According to person close to Mr Trump’s legal team’s thinking, the move by the House to decline to complete the process of appointing “managers” – House members who present the impeachment case to the Senate – and formally transmit the articles to the upper chamber, raised the possibility that the House has not yet impeached the president until transmission is complete.

Democrats, the person explained, “have kind of put themselves in a difficult spot” by declining to follow precedent by immediately allowing the Clerk of the House to deliver the articles of impeachment to the Senate for consideration.

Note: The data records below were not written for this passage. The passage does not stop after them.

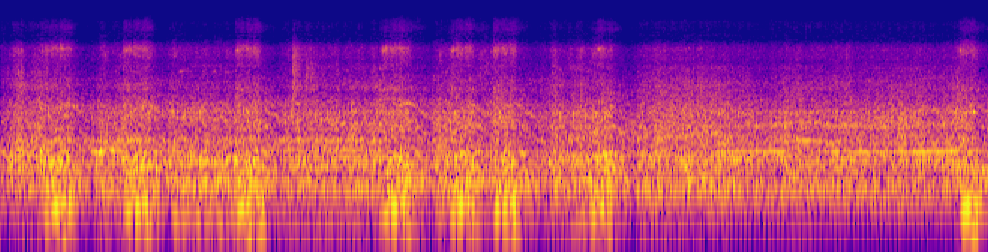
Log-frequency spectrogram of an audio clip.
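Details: Forklift running after temporary gear lever connection repair, testing forward and reverse: engine runs steadily under a recurring rise and fall of load, no knocking or grinding; sounds healthy.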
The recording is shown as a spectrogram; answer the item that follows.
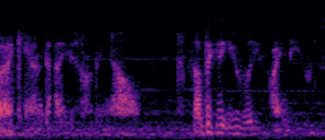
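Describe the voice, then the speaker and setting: Whispering comes at a very fast pace. It is a put-on character voice. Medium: actual play. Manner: playful, teasing.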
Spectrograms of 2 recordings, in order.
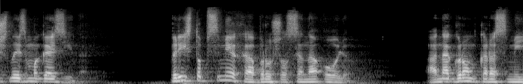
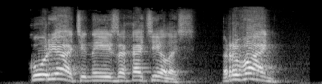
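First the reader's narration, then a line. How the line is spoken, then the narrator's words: Loud woman's voice. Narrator (Russian): Женщина громко произнесла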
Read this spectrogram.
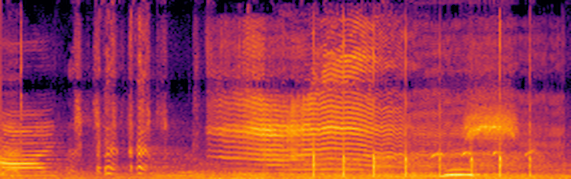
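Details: Infant girl's acute pain cry while having her ears pierced: a high, strained cry with a rising wail and broken sobs over background music. She was already crying a little beforehand.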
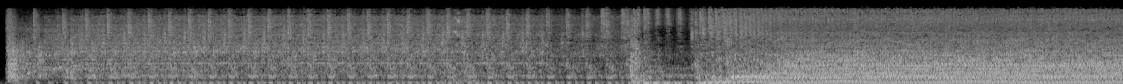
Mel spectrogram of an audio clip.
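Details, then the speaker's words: 2014 Troy-Bilt Bronco 13WX78KS011, Kohler 17 HP Command, after a new carburetor replaced the faulty fuel shutoff solenoid, choke held by hand: cranks, catches around seven seconds, settles into even steady idle; normal start. "Awesome. Wow, that engine sounds good. I just have to get that throttle cable adjusted. Crank's good though. New Hipa carburetor working great."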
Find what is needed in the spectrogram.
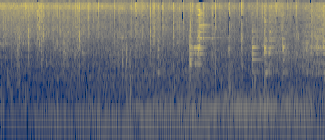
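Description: Eggs, bacon and vegetables sizzling and frying on a hot steel plancha over an open wood fire, with a low steady hum underneath. A metal spatula scrapes on the plate a couple of times in the second half.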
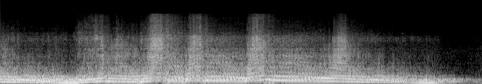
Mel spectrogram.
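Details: Holden Commodore SV6, already de-catted, with the rear mufflers removed: loud, raspy revs with sharp crackles and pops on downshifting and as the throttle shuts.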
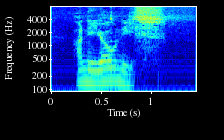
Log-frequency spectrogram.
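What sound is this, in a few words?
"anionisch", Dutch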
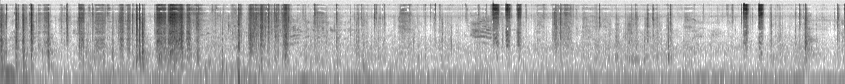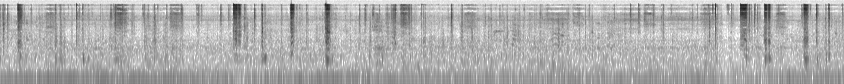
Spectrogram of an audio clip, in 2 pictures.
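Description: Wires and metal terminals click and rattle under handling.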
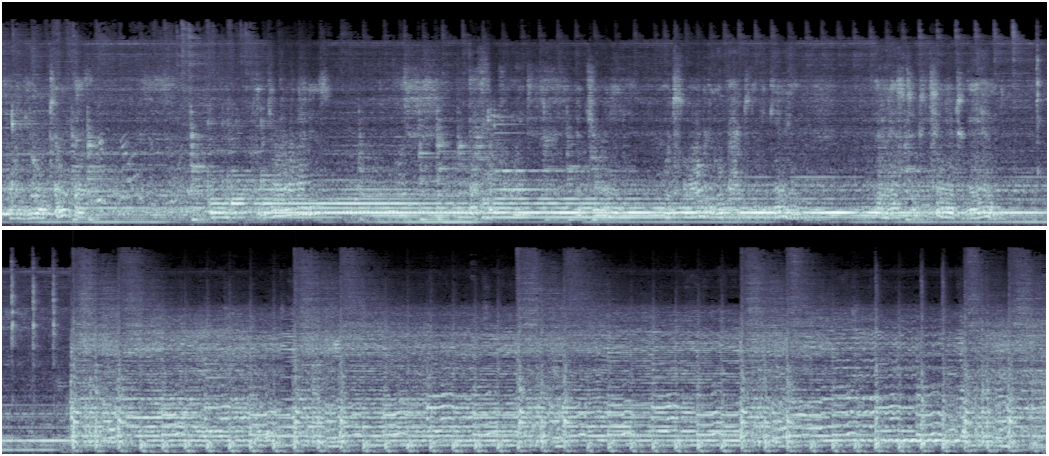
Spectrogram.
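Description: Live instrumental surf punk from a rock band on electric guitars, bass and drums. For the first half the guitars and bass hold long ringing notes. About halfway through, the full band drops into a fast, driving beat.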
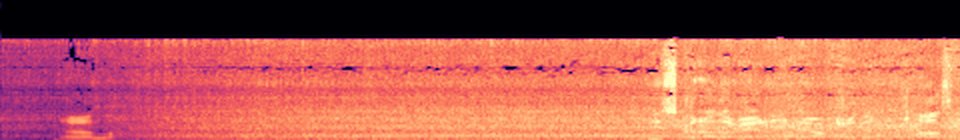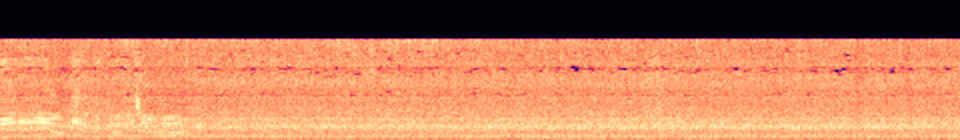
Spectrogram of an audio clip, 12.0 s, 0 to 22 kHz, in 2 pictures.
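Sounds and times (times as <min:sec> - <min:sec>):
electric fan motor whirring: 0:00.0 - 0:12.0.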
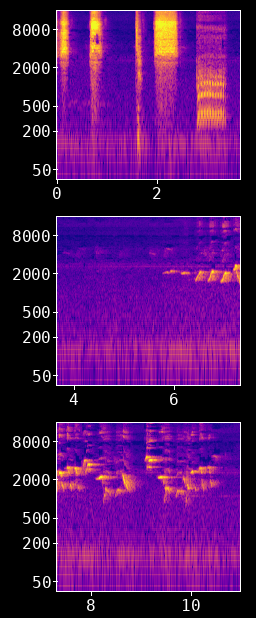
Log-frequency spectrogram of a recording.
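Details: Several loud rustling bursts open the recording. A White-rumped shama then sings a lively sequence of quick whistled and slurred notes lasting several seconds.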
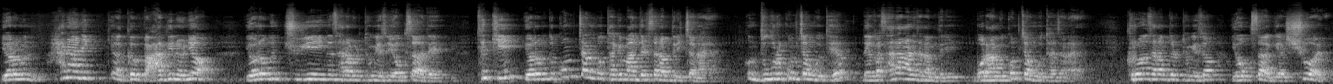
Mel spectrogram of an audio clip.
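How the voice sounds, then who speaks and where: High-voiced preaching man in an echoey church. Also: a bit bright, far from the mic. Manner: emphatic preaching, addresses congregation directly, jokes with them. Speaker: pastor. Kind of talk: sermon.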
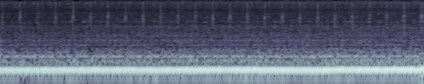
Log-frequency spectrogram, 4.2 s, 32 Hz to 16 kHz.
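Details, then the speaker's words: 1985 Chevy C20 V8, sitting over 10 years, just revived: steady deep rumble with light even ticking at constant beat; idle smooth and settled, running healthy, though fuel pump leaking. "It sounds good. I'm gonna let it run for a minute."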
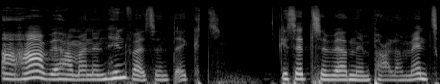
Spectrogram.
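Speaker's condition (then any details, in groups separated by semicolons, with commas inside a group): No condition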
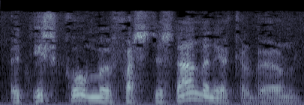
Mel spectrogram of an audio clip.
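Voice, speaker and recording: An actor playing an authoritative, impatient senior police chief in a 1960s Dutch radio play. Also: male voice, on the low side, very animated, unhurried, creaky, husky, exaggerated voice. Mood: formal. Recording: dull, muffled vintage radio recording.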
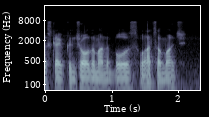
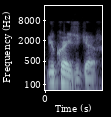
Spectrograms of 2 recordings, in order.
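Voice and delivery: horrible celebrity impression, only lightly put on; Shaq; 2 semitones lower than usual. Co-host repeating his tease, a hint of Shaq impression. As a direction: do a half-convincing basketball star voice. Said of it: "That was a horrible Shaq impression".

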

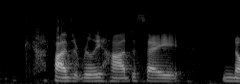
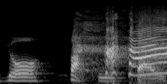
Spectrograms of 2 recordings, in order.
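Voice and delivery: mock angry; 2 semitones higher, 9 dB louder, much slower than usual. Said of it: "she was like".

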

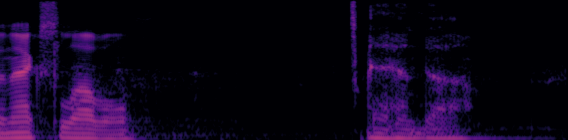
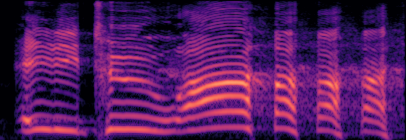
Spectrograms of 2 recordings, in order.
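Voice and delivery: high, loud laughing eighty-two; loud mocking cackle at the number; 12 semitones higher, 14 dB louder, much slower than usual. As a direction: burst out laughing at the score. Man reading his score, laughing.

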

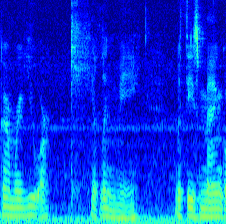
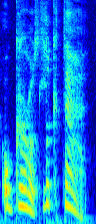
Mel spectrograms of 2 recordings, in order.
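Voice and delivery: high-pitched cry of delight; excited discovery; 14 semitones higher, 9 dB louder than usual. A narrator's reading. Anne showing the girls a woodland pool, excited. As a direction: call the others to look, voice leaping up. Anne calls friends to look.

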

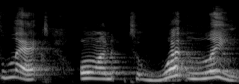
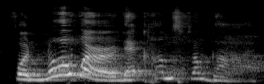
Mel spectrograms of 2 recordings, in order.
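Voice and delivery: "no word" loud and drawn out, falling away to "God"; emphatic recitation; 8 dB louder, slower than usual. Shown as a demonstration. Preacher leading the congregation's recitation, "no word" loud and stretched. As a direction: lean hard and long on "no word". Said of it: "put emphasis on".

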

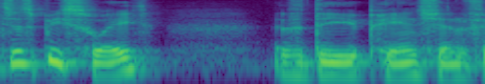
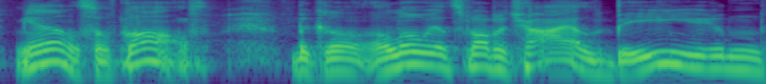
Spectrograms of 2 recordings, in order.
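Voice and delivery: high, put-on alien voice; 6 semitones higher than usual. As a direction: pitch it up as an obliging alien. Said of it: "the aliens will probably go".

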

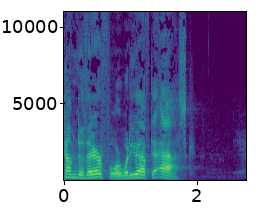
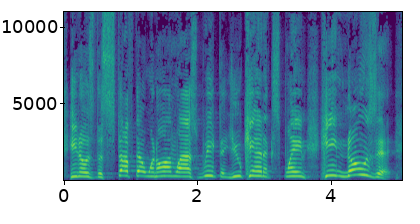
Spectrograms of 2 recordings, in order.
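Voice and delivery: louder, higher preaching build; fervent preaching; 6 semitones higher, 4 dB louder than usual. Real, not acted. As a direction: preach it out with full force. Preaching at full force.

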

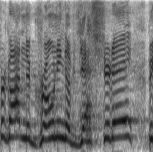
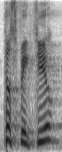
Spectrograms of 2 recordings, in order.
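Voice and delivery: usual speaking voice

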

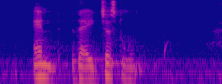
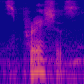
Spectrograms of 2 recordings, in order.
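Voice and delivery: hushed tender; 3 semitones higher, 8 dB quieter than usual. Real, not acted. Quiet room, tender remark.

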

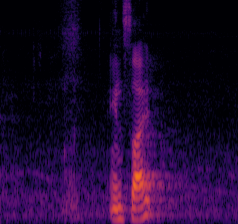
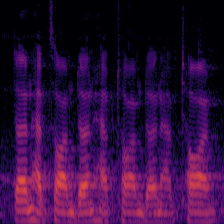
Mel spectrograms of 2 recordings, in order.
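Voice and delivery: dismissive brush-off; 6 semitones lower, 8 dB quieter than usual. Retold or imitated. Repeated dismissive refusals to mum.

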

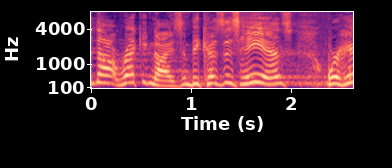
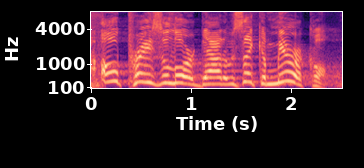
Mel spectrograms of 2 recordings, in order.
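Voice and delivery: put-on overeager church-boy gushing, often higher; mock spiritual talk; 4 semitones higher than usual. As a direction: cover the lie with hammed-up praise. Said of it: "he starts talking very spiritually".

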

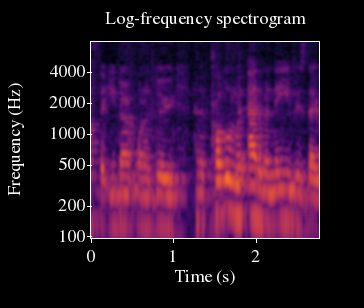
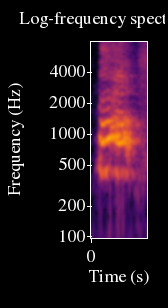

“You can’t have it both ways — you can’t be impeached but not impeached,” they said.

“If you’re impeached, the Senate has exclusive jurisdiction, so if they have House rules they want to follow [before transmitting articles of impeachment] that’s great, but once impeached, the trial of that proceeding vests with the Senate.” 

The considerations of Mr Trump’s legal team was first reported by Bloomberg News.

Trump goes on rant about dishwashers and shower pressure

Asked about Ms Pelosi’s decision, Mr Trump accused Democrats of “playing games”.

“They’re not allowed to do that,” the president said while in the Oval Office. He later suggested such a move could be unconstitutional, and claimed Democrats “don’t want to put [the articles] in because they’re ashamed of them”.

“I don’t feel like I’m being impeached because it’s a hoax, it’s a setup, it’s a horrible thing they did,” he continued, adding later that he would let the Senate decide what to do.

Mr Trump also announced that White House counsel Pat Cipollone, who he said has been “fantastic” since taking over the role once held by Don McGahn, would take the lead in defending him on the Senate floor.

A person familiar with the legal team’s thinking said it made sense for a White House lawyer to take a lead role in Mr Trump’s defence because the impeachment case stems from official acts, compared with the impeachment of Bill Clinton, in which a team of private lawyers took the lead in a case which stemmed from the Mr Clinton’s private behaviour.

Meanwhile, Mr McConnell savaged Democrats’ decision to impeach Mr Trump in remarks on the Senate floor, where he declared senators must acquit the president because House Democrats’ articles of impeachment were an attempt to “unsettle the foundations” of the American republic by removing Mr Trump from office on a “thin and partisan basis”.

The Kentucky Republican said the Senate’s “duty is clear,” and that the body “must rise to the occasion” by acquitting Mr Trump.

“Only one outcome that will preserve core precedents rather than smash them into bits in a fit of partisan rage because one party still cannot accept the American people’s choice in 2016,” McConnell said. 

“It could not be clearer which outcome would serve the stabilising, institution-preserving, fever-breaking role for which the United States Senate was create and which outcome would betray it.”